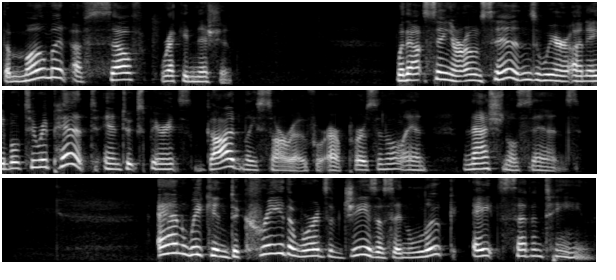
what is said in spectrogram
the moment of self recognition. Without seeing our own sins, we are unable to repent and to experience godly sorrow for our personal and national sins. And we can decree the words of Jesus in Luke 8 17.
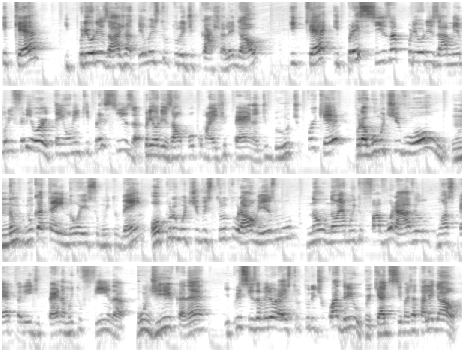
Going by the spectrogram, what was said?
e quer priorizar, já tem uma estrutura de caixa legal e quer e precisa priorizar membro inferior. Tem homem que precisa priorizar um pouco mais de perna, de glúteo, porque por algum motivo ou não, nunca treinou isso muito bem, ou por um motivo estrutural mesmo, não, não é muito favorável no aspecto ali de perna muito fina, bundica, né? E precisa melhorar a estrutura de quadril, porque a de cima já tá legal.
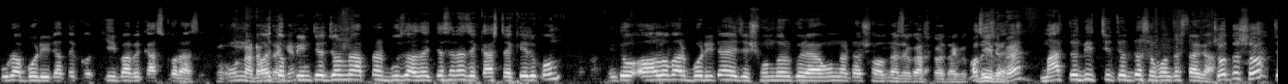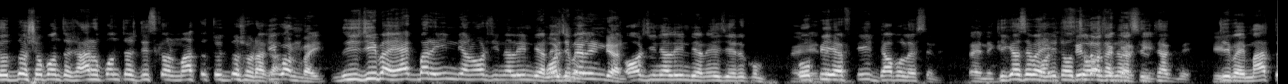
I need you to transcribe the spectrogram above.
পুরো বডিটাতে কীভাবে কাজ করা আছে। হয়তো প্রিন্টের জন্য আপনার বোঝা যাইতেছে না যে কাজটা কীরকম কিন্তু অল ওভার বডিটা এই যে সুন্দর করে অন্যটা সহ কাজ করা। থাকবে। কত ভাই। মাত্র দিচ্ছি চোদ্দশো পঞ্চাশ টাকা। 1400 চোদ্দশো পঞ্চাশ আরও পঞ্চাশ ডিসকাউন্ট মাত্র চোদ্দশো কি টাকা কোন ভাই? জি- ভাই একবারে Indian original Indian original Indian original Indian এই যে এরকম। OP FT double S N তাই নাকি ঠিক আছে ভাই এটা হচ্ছে অরিজিনাল সিল থাকবে। জি ভাই মাত্র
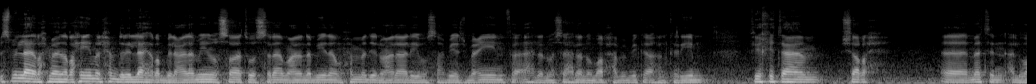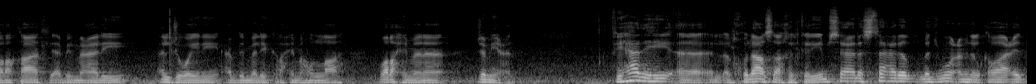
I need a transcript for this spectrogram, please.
بسم الله الرحمن الرحيم الحمد لله رب العالمين والصلاة والسلام على نبينا محمد وعلى آله وصحبه أجمعين فأهلا وسهلا ومرحبا بك أخي الكريم في ختام شرح متن الورقات لأبي المعالي الجويني عبد الملك رحمه الله ورحمنا جميعا في هذه الخلاصة أخي الكريم سنستعرض مجموعة من القواعد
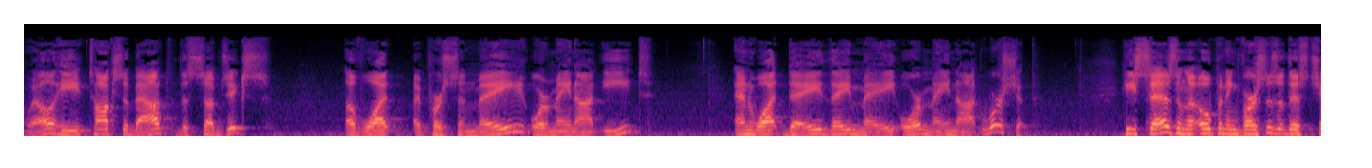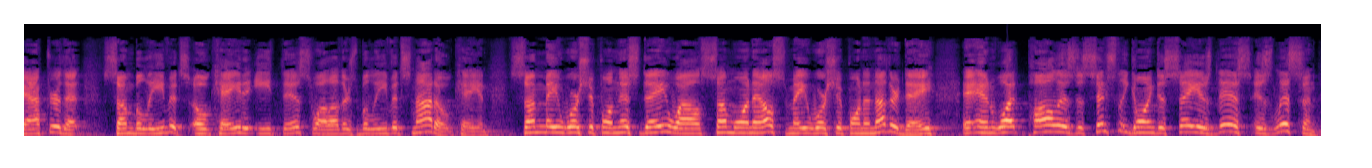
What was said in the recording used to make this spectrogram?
Well, he talks about the subjects of what a person may or may not eat and what day they may or may not worship. He says in the opening verses of this chapter that some believe it's okay to eat this while others believe it's not okay. And some may worship on this day while someone else may worship on another day. And what Paul is essentially going to say is this, is listen,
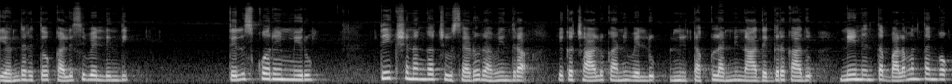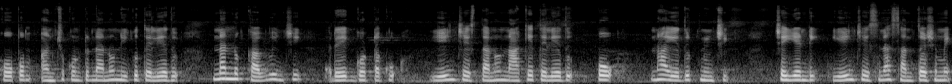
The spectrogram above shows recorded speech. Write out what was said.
ఎందరితో కలిసి వెళ్ళింది? తెలుసుకోరేం మీరు? తీక్షణంగా చూశాడు రవీంద్ర. ఇక చాలు కాని వెళ్ళు. నీ టక్కులన్నీ నా దగ్గర కాదు. నేనెంత బలవంతంగా కోపం అంచుకుంటున్నానో నీకు తెలియదు. నన్ను కవ్వించి రేగ్గొట్టకు. ఏం చేస్తానో నాకే తెలియదు. పో నా ఎదుటి నుంచి చెయ్యండి. ఏం చేసినా సంతోషమే.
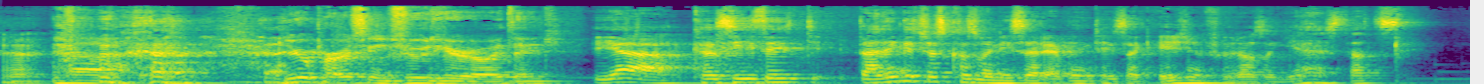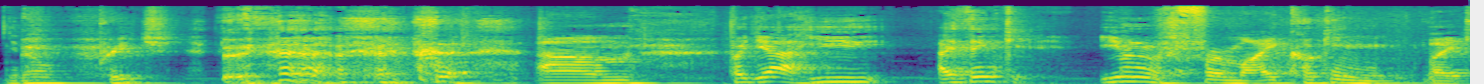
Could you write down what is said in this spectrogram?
Yeah. You're a personal food hero, I think. Yeah, because he, he, I think it's just because when he said everything tastes like Asian food, I was like, yes, that's you know, preach. um, but yeah, he, I think even for my cooking like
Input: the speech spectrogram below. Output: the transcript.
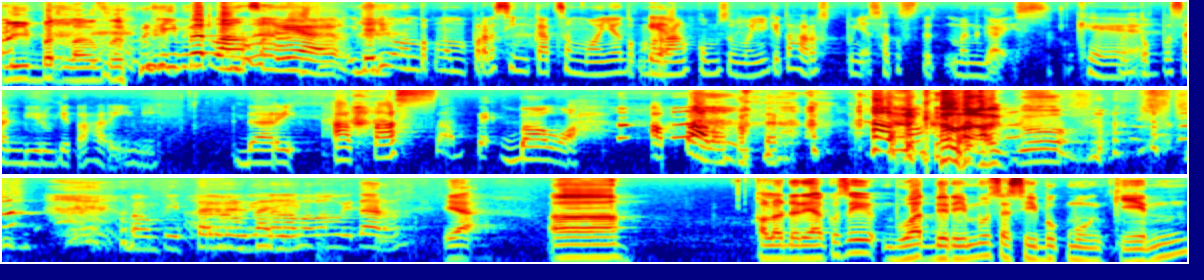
belibet langsung. Belibet langsung ya. Jadi untuk mempersingkat semuanya, untuk Iya. merangkum semuanya, kita harus punya satu statement guys. Oke. Untuk pesan biru kita hari ini. Dari atas sampai bawah. Apa Bang Peter? Kalau aku Bang Peter dari tadi. Bang Peter ya eh kalau dari aku sih buat dirimu sesibuk mungkin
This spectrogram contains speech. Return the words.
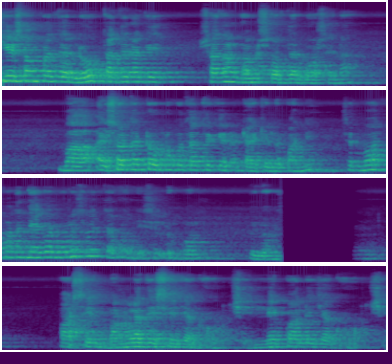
যে সম্প্রদায়ের লোক, তাদের আগে সাধারণভাবে সর্দার বসে না। বা এই সর্দারটা অন্য কোথাও থেকে এনে টাইটেলও পাননি। সেটা মহাত্মা গান্ধী একবার বলেছিলেন, তারপর দেশের লোক বল ওইভাবে পাশে বাংলাদেশে যা ঘটছে, নেপালে যা ঘটছে,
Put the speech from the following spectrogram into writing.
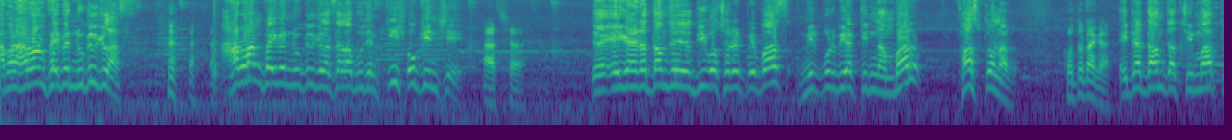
আবার আর ওয়ান ফাইভের নুকিল গ্লাস আর ওয়ান ফাইভের নুকিল গ্লাস এলা বুঝেন কি শৌখিন সে। আচ্ছা। তো এই গাড়িটার দাম যে দুই বছরের পেপার মিরপুর বিআর তিন নাম্বার ফার্স্ট ওনার কত টাকা? এটার দাম চাচ্ছি মাত্র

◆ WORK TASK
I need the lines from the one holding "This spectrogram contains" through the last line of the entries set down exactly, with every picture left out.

◆ ANSWER SPACE
This spectrogram contains speech. Return the words.
যে সম্প্রদায়ের লোক, তাদের আগে সাধারণভাবে সর্দার বসে না। বা এই সর্দারটা অন্য কোথাও থেকে এনে টাইটেলও পাননি। সেটা মহাত্মা গান্ধী একবার বলেছিলেন, তারপর দেশের লোক বল ওইভাবে পাশে বাংলাদেশে যা ঘটছে, নেপালে যা ঘটছে,
Put the speech from the following spectrogram into writing.
আবার আর ওয়ান ফাইভের নুকিল গ্লাস আর ওয়ান ফাইভের নুকিল গ্লাস এলা বুঝেন কি শৌখিন সে। আচ্ছা। তো এই গাড়িটার দাম যে দুই বছরের পেপার মিরপুর বিআর তিন নাম্বার ফার্স্ট ওনার কত টাকা? এটার দাম চাচ্ছি মাত্র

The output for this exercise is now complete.